═════ Task input

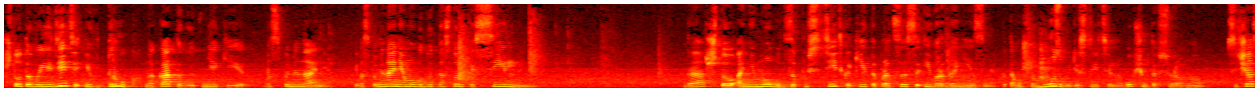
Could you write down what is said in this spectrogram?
Что-то вы едите, и вдруг накатывают некие воспоминания. И воспоминания могут быть настолько сильными, да, что они могут запустить какие-то процессы и в организме, потому что мозгу действительно, в общем-то, все равно. Сейчас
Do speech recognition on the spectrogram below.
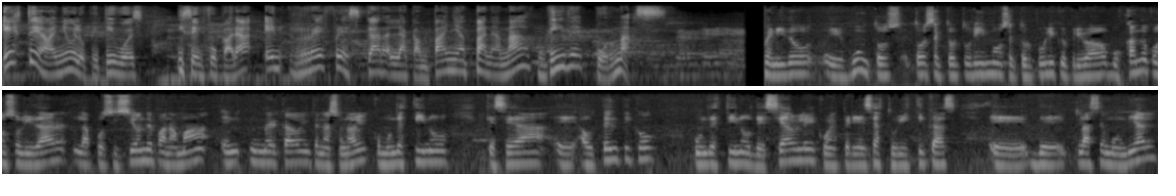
Este año el objetivo es y se enfocará en refrescar la campaña Panamá vive por más venido eh, juntos, todo el sector turismo, sector público y privado, buscando consolidar la posición de Panamá en un mercado internacional como un destino que sea eh, auténtico, un destino deseable, con experiencias turísticas eh, de clase mundial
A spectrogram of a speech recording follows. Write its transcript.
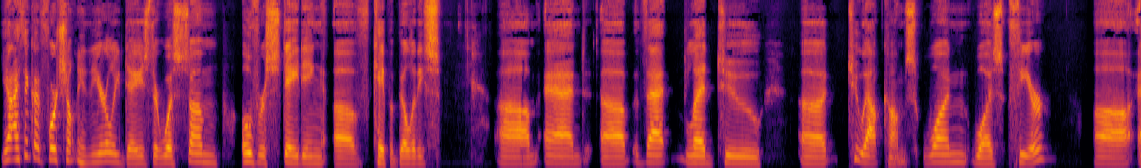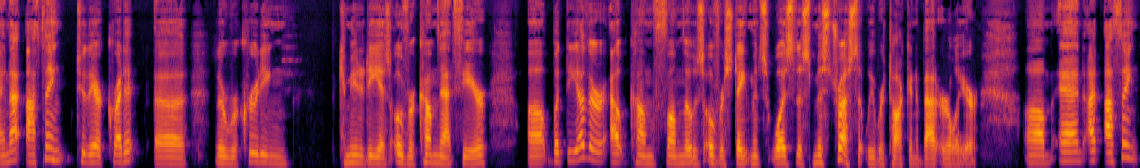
Yeah, I think unfortunately in the early days there was some overstating of capabilities, um, and uh, that led to uh, two outcomes. One was fear, uh, and I, I, think to their credit, uh, the recruiting community has overcome that fear. Uh, but the other outcome from those overstatements was this mistrust that we were talking about earlier. Um, and I, I, think,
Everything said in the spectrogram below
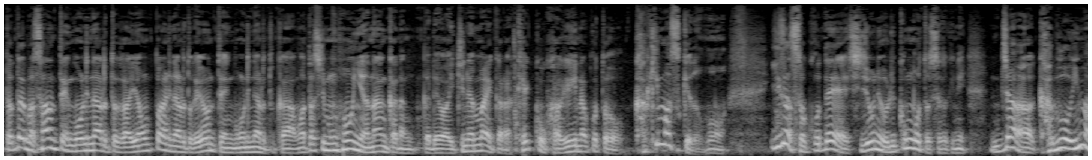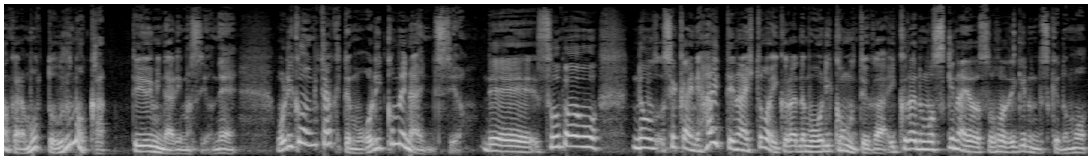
例えば3.5になるとか4%になるとか4.5になるとか、私も本屋なんかなんかでは1年前から結構過激なことを書きますけども、いざそこで市場に織り込もうとしたときに、じゃあ株を今からもっと売るのかっっていう意味になりますよね。織り込みたくても織り込めないんですよ。で、相場を、の世界に入ってない人はいくらでも織り込むというか、いくらでも好きな様子をできるんですけども、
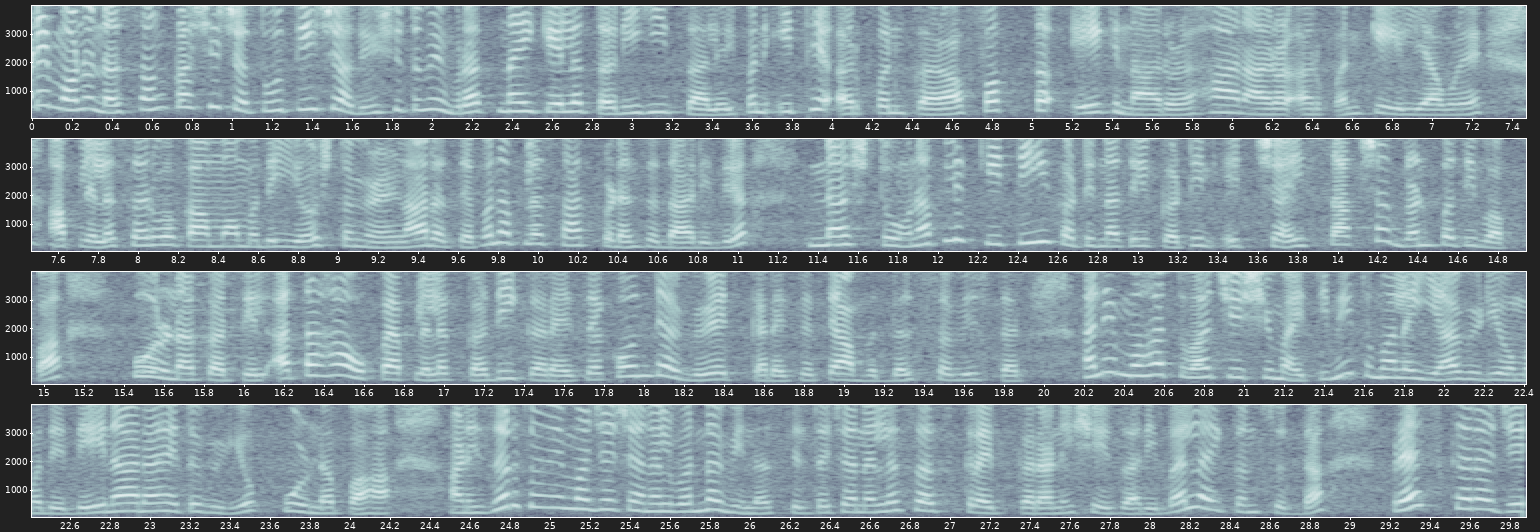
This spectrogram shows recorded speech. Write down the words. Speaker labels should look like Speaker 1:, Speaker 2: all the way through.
Speaker 1: आणि म्हणूनच संकष्टी चतुर्थीच्या दिवशी तुम्ही व्रत नाही केलं तरीही चालेल पण इथे अर्पण करा. फक्त एक नारळ हा नारळ अर्पण केल्यामुळे आपल्याला सर्व कामामध्ये यश तर मिळणारच आहे पण आपलं सात पिढ्यांचं दारिद्र्य नष्ट होऊन आपली कितीही कठीणातील कठीण इच्छाही साक्षात गणपती बाप्पा पूर्ण करतील. आता हा उपाय आपल्याला कधी करायचा आहे कोणत्या वेळेत करायचा आहे त्याबद्दल सविस्तर आणि महत्त्वाची अशी माहिती मी तुम्हाला या व्हिडिओमध्ये देणार आहे. तो व्हिडिओ पूर्ण पहा. आणि जर तुम्ही माझ्या चॅनलवर नवीन असतील तर चॅनलला सबस्क्राईब करा आणि शेजारी बेल आयकनसुद्धा प्रेस करा जे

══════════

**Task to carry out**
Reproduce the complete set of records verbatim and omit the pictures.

**Problem solution**
Could you write down what is said in this spectrogram?
Что-то вы едите, и вдруг накатывают некие воспоминания. И воспоминания могут быть настолько сильными, да, что они могут запустить какие-то процессы и в организме, потому что мозгу действительно, в общем-то, все равно. Сейчас
Do speech recognition on the spectrogram below.
Este año el objetivo es y se enfocará en refrescar la campaña Panamá vive por más venido eh, juntos, todo el sector turismo, sector público y privado, buscando consolidar la posición de Panamá en un mercado internacional como un destino que sea eh, auténtico, un destino deseable, con experiencias turísticas eh, de clase mundial
A spectrogram of a speech recording follows. Write its transcript.
Yeah, I think unfortunately in the early days there was some overstating of capabilities, um, and uh, that led to uh, two outcomes. One was fear, uh, and I, I, think to their credit, uh, the recruiting community has overcome that fear. Uh, but the other outcome from those overstatements was this mistrust that we were talking about earlier. Um, and I, I, think,
Everything said in the spectrogram below
例えば3.5になるとか4%になるとか4.5になるとか、私も本屋なんかなんかでは1年前から結構過激なことを書きますけども、いざそこで市場に織り込もうとしたときに、じゃあ株を今からもっと売るのかっっていう意味になりますよね。織り込みたくても織り込めないんですよ。で、相場を、の世界に入ってない人はいくらでも織り込むというか、いくらでも好きな様子をできるんですけども、
This spectrogram shows recorded speech. Write down the words. Speaker labels should look like Speaker 1:, Speaker 2: all the way through.
Speaker 1: आणि म्हणूनच संकष्टी चतुर्थीच्या दिवशी तुम्ही व्रत नाही केलं तरीही चालेल पण इथे अर्पण करा. फक्त एक नारळ हा नारळ अर्पण केल्यामुळे आपल्याला सर्व कामामध्ये यश तर मिळणारच आहे पण आपलं सात पिढ्यांचं दारिद्र्य नष्ट होऊन आपली कितीही कठीणातील कठीण इच्छाही साक्षात गणपती बाप्पा पूर्ण करतील. आता हा उपाय आपल्याला कधी करायचा आहे कोणत्या वेळेत करायचा आहे त्याबद्दल सविस्तर आणि महत्त्वाची अशी माहिती मी तुम्हाला या व्हिडिओमध्ये देणार आहे. तो व्हिडिओ पूर्ण पहा. आणि जर तुम्ही माझ्या चॅनलवर नवीन असतील तर चॅनलला सबस्क्राईब करा आणि शेजारी बेल आयकनसुद्धा प्रेस करा जे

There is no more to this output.